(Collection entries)
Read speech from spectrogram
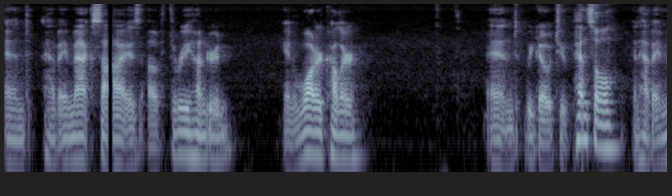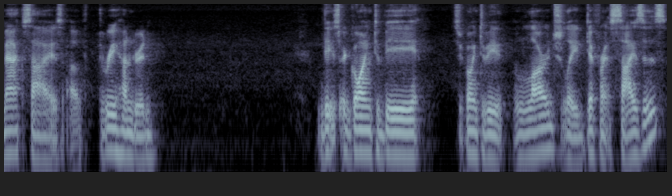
and have a max size of 300 in watercolor, and we go to pencil and have a max size of 300. These are going to be are going to be largely different sizes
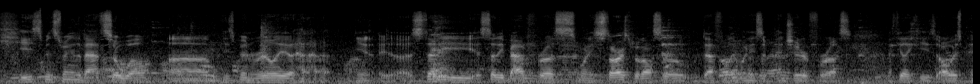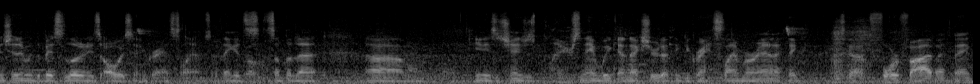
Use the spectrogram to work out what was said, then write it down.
He's been swinging the bat so well. Um, he's been really a, you know, a steady a steady bat for us when he starts, but also definitely when he's a pinch hitter for us. I feel like he's always pinch hitting with the bases loaded, and he's always hitting grand slams. I think it's, it's something that um, he needs to change his player's name weekend next year. To, I think the Grand Slam Moran. I think he's got four or five. I think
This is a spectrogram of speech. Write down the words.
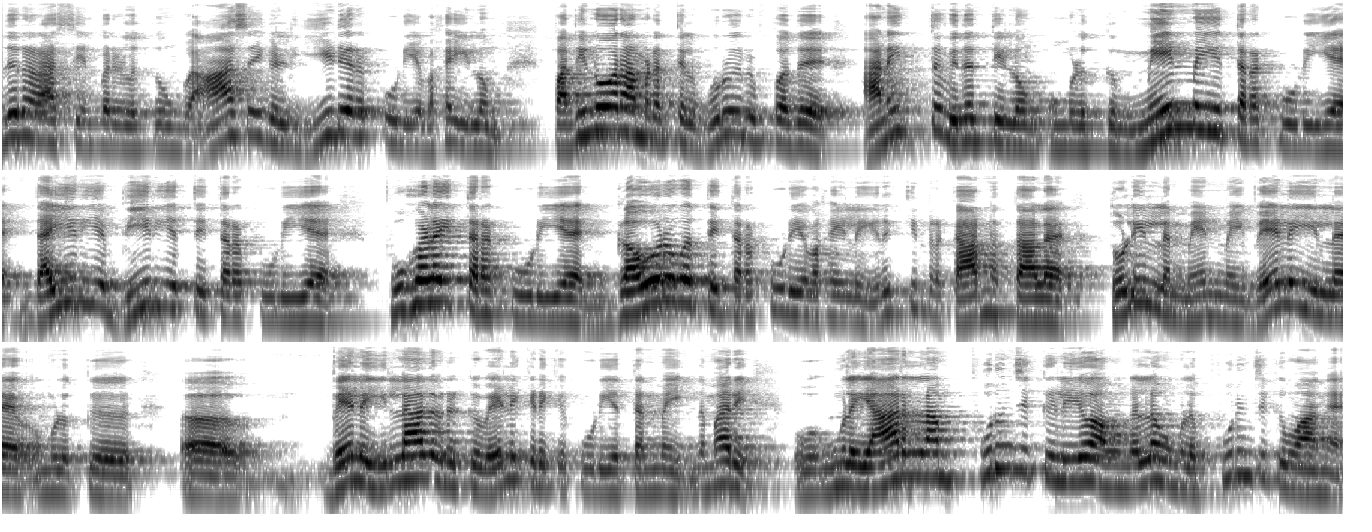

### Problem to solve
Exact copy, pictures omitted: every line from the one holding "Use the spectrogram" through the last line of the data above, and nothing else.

### Solution for this exercise
Use the spectrogram to work out what was said, then write it down.
He's been swinging the bat so well. Um, he's been really a, you know, a steady a steady bat for us when he starts, but also definitely when he's a pinch hitter for us. I feel like he's always pinch hitting with the bases loaded, and he's always hitting grand slams. I think it's, it's something that um, he needs to change his player's name weekend next year. To, I think the Grand Slam Moran. I think he's got four or five. I think
This is a spectrogram of speech. Write down the words.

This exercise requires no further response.